General lack of energy
Strange mood changes
Trouble concentrating or remembering things
Shivering or numbness in hands or feet
Excited, red, cracked tongue
Who's at risk?
As diets, medications and lifestyles have changed dramatically, the question is: What has been the impact on our vitamin b12?
In case you're taking certain medications. An essential step for vitamin b12 absorption occurs in the stomach, where your stomach acid plays a crucial role in unlocking b12 from your food to make it available to the body.
In case you're taking medications that suppress gastric acid production, such as proton pump inhibitors for heartburn, you may be at higher risk for b12 deficiency.
Consistent consumption of aspirin is also associated with a higher risk of vitamin b12 deficiency (approximately 1 in 5 adults is taking aspirin every day or every other day), as is the diabetes drug metformin.
On the off chance that you've undergone gastrointestinal surgeries or have digestive disorders. Gastric bypass or other stomach surgery can compromise the body's ability for normal, healthy absorption of b12.
On the off chance that you have IBS, Crohn's disease or celiac disease, you are also at a potential higher risk, as you may be unable to absorb enough vitamin b12 from your food, or to produce adequate intrinsic factor, a compound needed further along in digestion to absorb vitamin b12 in the small intestine.
In case you're over age 50. Changes in the stomach lining as we age can reduce the production of gastric acid for up to an estimated 30% of the population; in this case, you no longer can unlock adequate amounts of vitamin b12 from the foods you eat.
Therefore, it's recommended that individuals over age 50 consume 25-100 mcg/day of supplemental vitamin b12. What's the difference? In fortified foods and supplements, vitamin b12 is already in its free form and doesn't require gastric acid for separation in the stomach.
Lift vitamin b12 in your diet
Vitamin b12 is naturally found in some foods (animal foods like seafood, poultry, beef, pork and dairy products are the most reliable sources), added to others (like fortified breakfast cereal) and available as a dietary supplement or prescription medication. Here are four of the most potent ways you can start, including more vitamin b12 in your diet.
Start with a breakfast of champions.
Sustained breakfast cereals are an affordable, super-easy way to get the vitamin b12 you need. Check the label and choose your favourite whole-grain cereal that provides 25-100% of the daily value (DV) of vitamin b12. Include 1 cup of organic lowfat or skim milk or yoghurt for another 15-20% DV of vitamin b12, and you can meet your needs before you've cleared the breakfast table.
For a breakfast cereal parfait recipe, click here.
Concoct a buffalo slider
The best natural sources of vitamin b12 are animal foods.
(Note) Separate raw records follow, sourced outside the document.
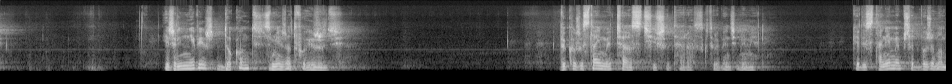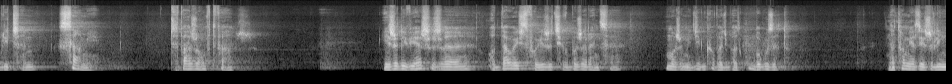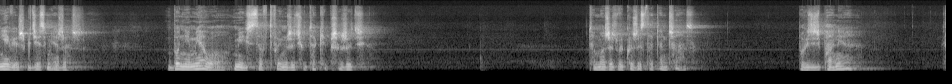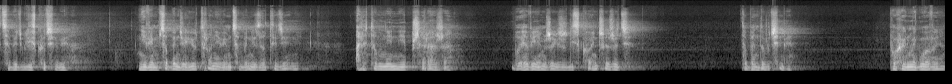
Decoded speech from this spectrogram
jeżeli nie wiesz, dokąd zmierza Twoje życie, wykorzystajmy czas ciszy teraz, który będziemy mieli. Kiedy staniemy przed Bożym obliczem sami, twarzą w twarz. Jeżeli wiesz, że oddałeś swoje życie w Boże ręce, możemy dziękować Bogu za to. Natomiast jeżeli nie wiesz, gdzie zmierzasz, bo nie miało miejsca w Twoim życiu takie przeżycie, to możesz wykorzystać ten czas. Powiedzieć, Panie, chcę być blisko Ciebie. Nie wiem, co będzie jutro, nie wiem, co będzie za tydzień, ale to mnie nie przeraża, bo ja wiem, że jeżeli skończę życie, to będę u Ciebie. Pochylmy głowy,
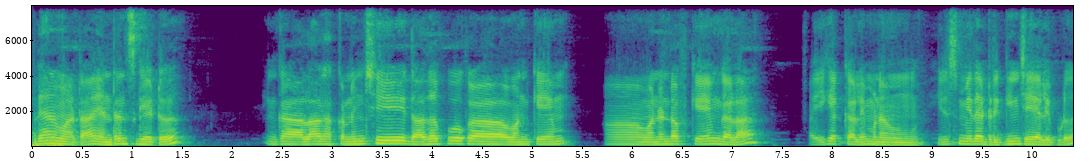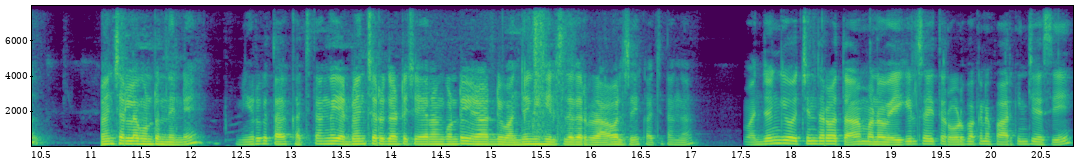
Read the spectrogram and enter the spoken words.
అదే అనమాట ఎంట్రన్స్ గేటు. ఇంకా అలాగ అక్కడ నుంచి దాదాపు ఒక one km one and half km గల పైకి ఎక్కాలి. మనం హిల్స్ మీద డ్రిగ్గింగ్ చేయాలి ఇప్పుడు. అడ్వెంచర్ లాగా ఉంటుందండి. మీరు త- ఖచ్చితంగా అడ్వెంచర్ గట్టి చేయాలనుకుంటే ఇలాంటి వంజంగి హిల్స్ దగ్గరకు రావాల్సి ఖచ్చితంగా. వంజంగి వచ్చిన తర్వాత మన వెహికల్స్ అయితే రోడ్డు పక్కన పార్కింగ్ చేసి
One-hundred percent grass-fed buffalo (or bison) is a lean and green superfood, as it's lower in calories, total fat and saturated fat than conventional beef, and higher in heart-healthy omega-3s.
Search for "100% grass-fed" on the label, as some buffalo at the supermarket is corn-fed (in which case, those health benefits disappear). On the off chance that you can't find buffalo or bison, 95% extra lean organic grass-fed beef is a good alternative.
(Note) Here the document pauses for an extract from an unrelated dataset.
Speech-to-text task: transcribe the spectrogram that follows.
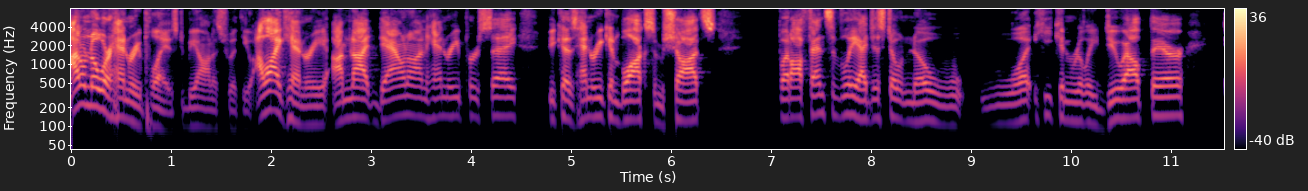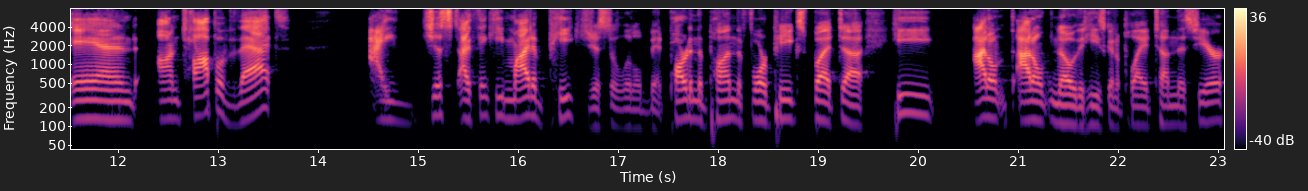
I don't know where Henry plays, to be honest with you. I like Henry. I'm not down on Henry per se because Henry can block some shots, but offensively, I just don't know what he can really do out there. And on top of that, I just I think he might have peaked just a little bit. Pardon the pun, the four peaks, but uh, he I don't I don't know that he's going to play a ton this year.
For a mouth-watering buffalo slider recipe that will provide 35% of the DV of vitamin b12, click here.
Air out a clam
Seafood provides some of the best vitamin b12 foods on the planet. Only 3 ounces of canned clams, for example, pack over 100% of the DV for vitamin b12 and is also an excellent source of selenium, iron, zinc and protein. You can also find frozen clams in the freezer section of many seafood counters. Try not to like clams? Substitute 4-5 ounces of sardines, salmon or trout for a nutrient-rich vitamin b12 boost.
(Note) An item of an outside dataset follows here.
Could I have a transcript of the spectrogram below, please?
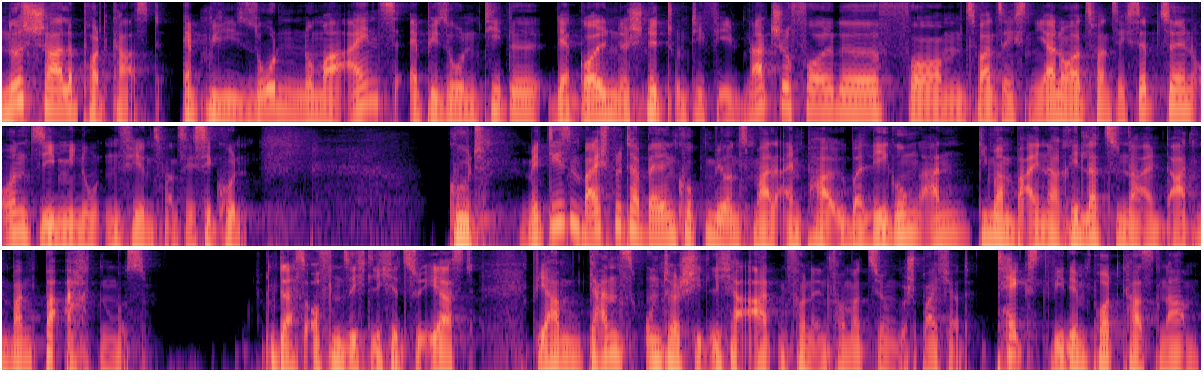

Attempt a nutritional yeast
On the off chance that you've eliminated red meat altogether, are a vegan or vegetarian, a nutritional yeast that is fortified with vitamin b12 (be sure to check the label) can also be an excellent source of this vitamin; simply sprinkle 1 tablespoon per day into your lasagnas, smoothies and even desserts for your daily dose of vitamin b12.
While other plant foods may claim to be a source of vitamin b12, these are unreliable as the amount can vary; a fortified yeast (or breakfast cereal) is a better bet.